Dunkin Donuts logo

Dunkin Donuts lost is bid to trademark the phrase,  “America’s Best Coffee.”

Trademark: What’s in a name? It’s a worthwhile and important question to ask these days if you’re a content producer. It used to be that giving  your piece (in whatever media) a striking, often peculiar name guaranteed attention. These days, it’s the opposite. You want to be as direct as possible. The reason, quite simply is so that people will find you. That’s the reason why the most obvious url’s sell for thousands (and even tens and hundreds of thousands of dollars). If you wanted to sell cookies 10 years ago a name like “Purple Rainbow” might have been the way to go. These days, it’s cookies.com. In fact, businesses are now formed totally based on what url you acquire. If it’s cookies.com, you’ll start a cookie company. If there’s a good deal on tires.com, you’ll sell tires.

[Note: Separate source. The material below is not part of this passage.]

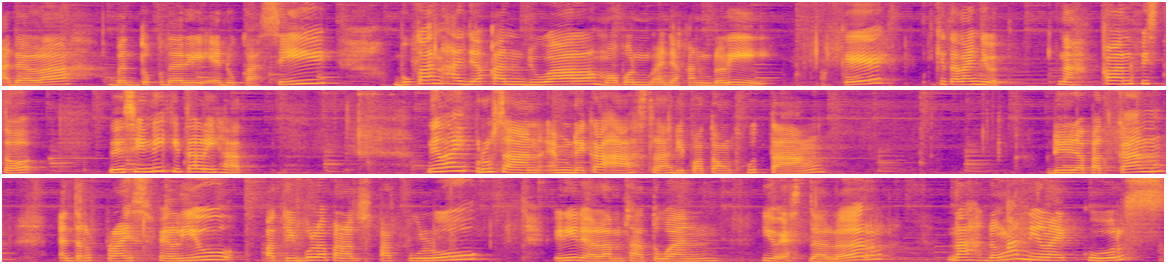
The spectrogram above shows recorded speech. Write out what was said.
adalah bentuk dari edukasi, bukan ajakan jual maupun ajakan beli. Oke, kita lanjut. Nah, kawan Visto, dari sini kita lihat nilai perusahaan MDKA setelah dipotong hutang didapatkan enterprise value 4840 ini dalam satuan US dollar. Nah, dengan nilai kurs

There’s now a land grab going on in the world of trademarks. Companies and brands want to gobble up the broadest and most desirable terms for their exclusive use. They want to be searchable. They want to be found. Just last week the Chanel failed in its attempt to trademark its new perfume name “Jersey.” In this case, the opposition came not from the State but from the British Isle. The Isle of Jersey made a case against exclusivity, a claim that was recognized by the decision of the UK Patent Office. “It was important that we challenged this,” said Jersey senator Alan Maclean. “This was about ownership of the name Jersey. It is not about stopping Chanel using the name.”

Here are a few other recent attempts

  • In November Dunkin Donuts attempted to trademark the phrase “Best Coffee in America.” That claim was rejected in a 55 page response (our tax dollars at work) by the USPTO. The response read, in part, The phrase was “merely laudatory and descriptive of the alleged merit of applicant’s services and the goods featured therein,” the trademark office wrote. “Further, applicant’s informational slogan is nothing more than a claim of superiority and is so highly laudatory and descriptive of the quality of the coffee featured in applicant’s restaurants, cafes and snack bars that applicant’s claim of acquired distinctiveness, based on five years’ use of the mark in commerce, is insufficient and unpersuasive.” In 1999 Sam Adams also lost in its attempt to be lock up the phrase “Best Beer in America.”
  • Harley Davidson has failed in its efforts to trademark the sound of a revving engine.
  • In 2005 a French company failed in its efforts to trademark the smell of strawberries with the EU. .
  • Then there are the celebrity trademarks. Jay-Z and Beyonce continue in their efforts to trademark their child’s name. Donald Trump failed to have his catch phrase “You’re Fired” trademarked. Others have been more successfully. Paris Hilton owns the phrase “That’s hot.” She successfully sued Hallmark cards for using it. Celebrity stylist Rachel Zoe has trademarked “bananas.”

What do you do if you don’t have access to significant legal help to guide you through the legal thicket or the money to spend on buying the right mark? The good news is that you can do it. If you want to be found you have to be direct and literally repeat yourself. Getting your name or the name and description of your content out there will ensure that you get found. The Internet truly is a democratizing force in many ways. Talk about what you’re doing a lot and in a lot of places, and you will get that coveted Google spot. With practice and time you can actually find yourself in searches right next to some of the big and recognized brands and bold faced names.

Enhanced by Zemanta